The point was underscored, to me anyway, just six months later when a female worker for the Ottawa Rape Crisis reported that she’d received death threats after organizing a protest outside the Ottawa courthouse against a controversial rape sentence. She received threats at work and at her home, including phone calls from a man who identified himself as Marc Lepine. I reported on the story at the time for the Ottawa Citizen.

In the 20 years since the massacre, I’ve reported on other cases of violence against women, including horrific domestic murders. The media never lacks source material for such stories - whether it’s a local domestic homicide or a national story of a serial killer or international examples of war crimes (like the use of systemic rape as a military tactic) against girls and women.

And every time I write – or read - about such a case, I think of that great line by Jane Galvin Lewis: “You don’t have to be anti-man, to be pro-woman.”

And I wonder why so many good men remain silent and don’t speak out against the reality of violence committed by men against women.

And I wonder why our legal system remains particularly unsophisticated in its approach to family violence, by failing to distinguish between non-lethal violence, which is committed in equal numbers by women and men, and lethal violence, which is more rare, but mostly committed by males.

On a global scale, why aren’t there more leaders like Stephen Lewis, who said, 'After 50 years of passivity and paralysis, it’s time to have an agency through which women can assert their rights?'

Of course, there are many men working to make the world safer, and thank heavens, because nothing will change without them. They are men like Pierre Leclair, who dedicated his life to serving the citizens of Montreal, and discovered his murdered daughter Maryse (while he was on the job). My heart goes out to him and all the loved ones of those injured and killed 20 years ago.

The women who died won’t be forgotten.

And women like me – Class of 1989 – shoulder a particular responsibility to ensure that they are remembered.

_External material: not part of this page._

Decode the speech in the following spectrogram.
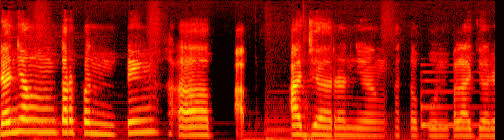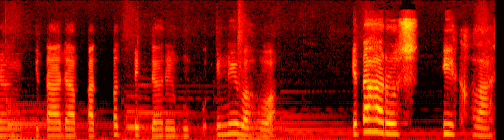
Dan yang terpenting, ap ajaran yang ataupun pelajaran yang kita dapat petik dari buku ini bahwa kita harus ikhlas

We’ve enjoyed the freedom to chase our dreams, and to live every minute to the fullest while doing so. I wonder what each of those 14 women who died that day would have achieved had they lived to enjoy the same opportunities that so many of us take for granted.

Canada suffered an unspeakable loss on December 6, 1989. We must never let that be in vain and keep working to create a society that understands the true cost of prejudice and won't tolerate its existence.

In memory of : Genevieve Bergeron, Helene Colgan, Nathalie Croteau, Barbara Daigneault, Anne-Marie Edward, Maud Haviernick, Barbara Klucznik-Widajewicz, Maryse Laganiere, Maryse Leclair, Anne-Marie Lemay, Sonia Pelletier, Michele Richard, Annie St-Arneault and Annie Turcotte who died Dec. 6, 1989, at the École Polytechnique in Montreal.